“The money could be much better spent elsewhere.”

He identified the ‘worst’ change as being at Lyons Farm – where right turns from the A27 eastbound into Sompting Road would be banned, affecting commercial traffic trying to reach the industrial estate.

Nathalie Hadjifotiou, of Forest Road, Worthing, said this would have ‘devastating implications’ for Broadwater residents as it would force lorries to travel down ‘unsuitable, quiet residential streets’ such as Downlands Avenue, or Forest Road and Shandon Avenue.

Many Lancing residents were equally unimpressed with the proposal.

Bill Freeman, secretary of the Lancing Manor SE Residents Network, said: “After two years development work, this is absolutely unacceptable.”

He said there were ‘major flaws’ and described the proposal for the Manor Roundabout intersection – which would prevent traffic travelling westwards from doing a u-turn, thus cutting off residents of Old Shoreham Road, Manor Close and Manor Way from their homes – as ‘unbelievable’.

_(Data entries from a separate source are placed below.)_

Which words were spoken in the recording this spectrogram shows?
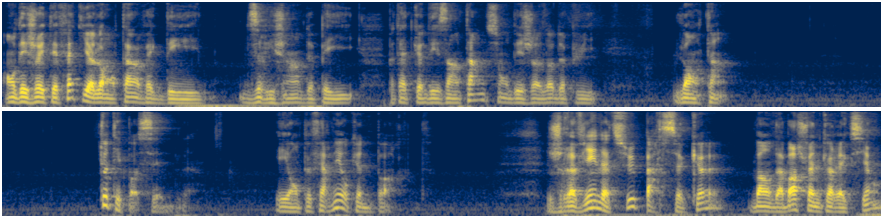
ont déjà été faites il y a longtemps avec des dirigeants de pays. Peut-être que des ententes sont déjà là depuis longtemps. Tout est possible et on peut fermer aucune porte. Je reviens là-dessus parce que, bon, d'abord, je fais une correction.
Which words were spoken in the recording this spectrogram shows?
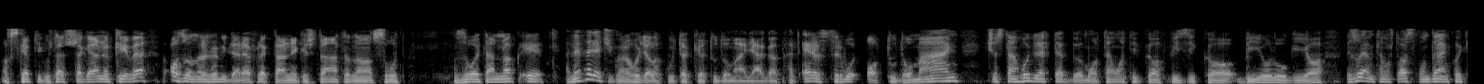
a Szkeptikus Társaság elnökével. Azonnal röviden reflektálnék, és átadom a szót Zoltánnak. Hát ne felejtsük el, hogy alakultak ki a tudományágak. Hát először volt a tudomány, és aztán hogy lett ebből matematika, fizika, biológia. Ez olyan, mintha most azt mondanánk, hogy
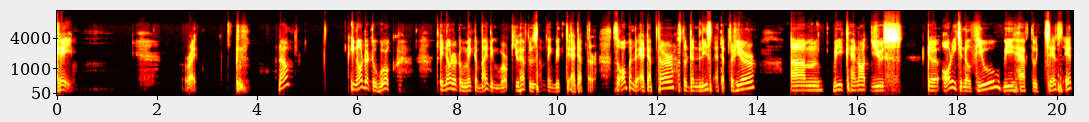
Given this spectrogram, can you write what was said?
Okay. Right. Now, in order to work, in order to make the binding work, you have to do something with the adapter. So open the adapter, student list adapter here. Um, we cannot use the original view. We have to change it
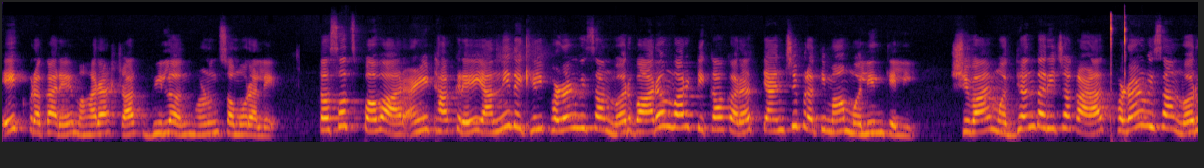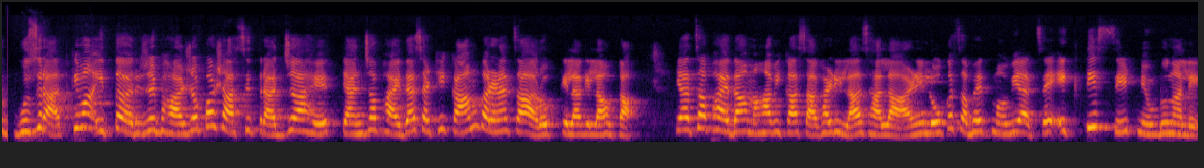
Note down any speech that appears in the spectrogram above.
एक प्रकारे महाराष्ट्रात व्हिलन म्हणून समोर आले. तसंच पवार आणि ठाकरे यांनी देखील फडणवीसांवर वारंवार टीका करत त्यांची प्रतिमा मलिन केली. शिवाय मध्यंतरीच्या काळात फडणवीसांवर गुजरात किंवा इतर जे भाजप शासित राज्य आहेत त्यांच्या फायद्यासाठी काम करण्याचा आरोप केला गेला होता. याचा फायदा महाविकास आघाडीला झाला आणि लोकसभेत मवियाचे एकतीस सीट निवडून आले.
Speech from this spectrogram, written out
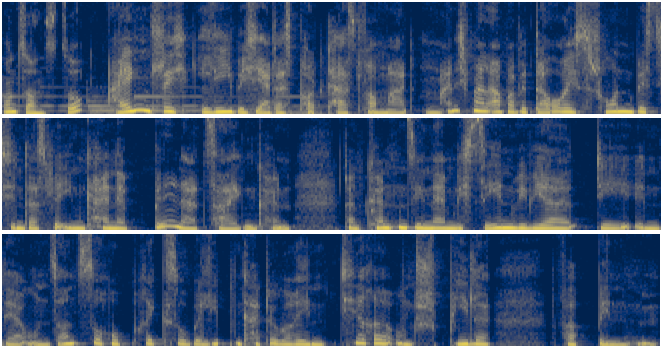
Und sonst so? Eigentlich liebe ich ja das Podcast-Format. Manchmal aber bedauere ich es schon ein bisschen, dass wir Ihnen keine Bilder zeigen können. Dann könnten Sie nämlich sehen, wie wir die in der und sonst so Rubrik so beliebten Kategorien Tiere und Spiele verbinden.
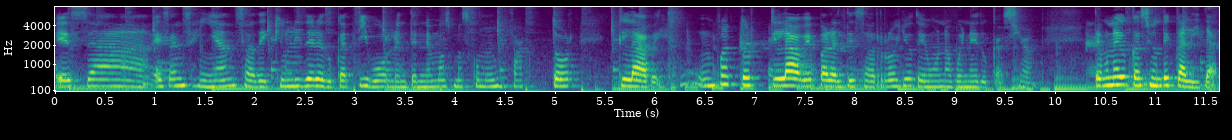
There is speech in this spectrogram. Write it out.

“I cannot express strongly enough the anger which the community has for this ill conceived road scheme,” he said.

Jim Deen, of the Labour party, said: “We have been badly let down by our MPs who have failed to get sufficient funding to do the kind of improvements most residents and users of the road were hoping for.”

He said the debate should now move to developing an integrated plan which includes improvements to public transport and options like cycling and walking.

Urging residents to reject the proposed option, he said: “The disruption caused during the two years required to do the work will not be matched by the benefits.”

Both Tory MP’s have branded the plans a ‘non-starter’ and a ‘bad use of public funds for minimal effect’.

The Government’s Transport Secretary, Chris Grayling MP, said the option was not necessarily ‘the final scheme’ and said he hoped the consultation would ‘open up a dialogue’.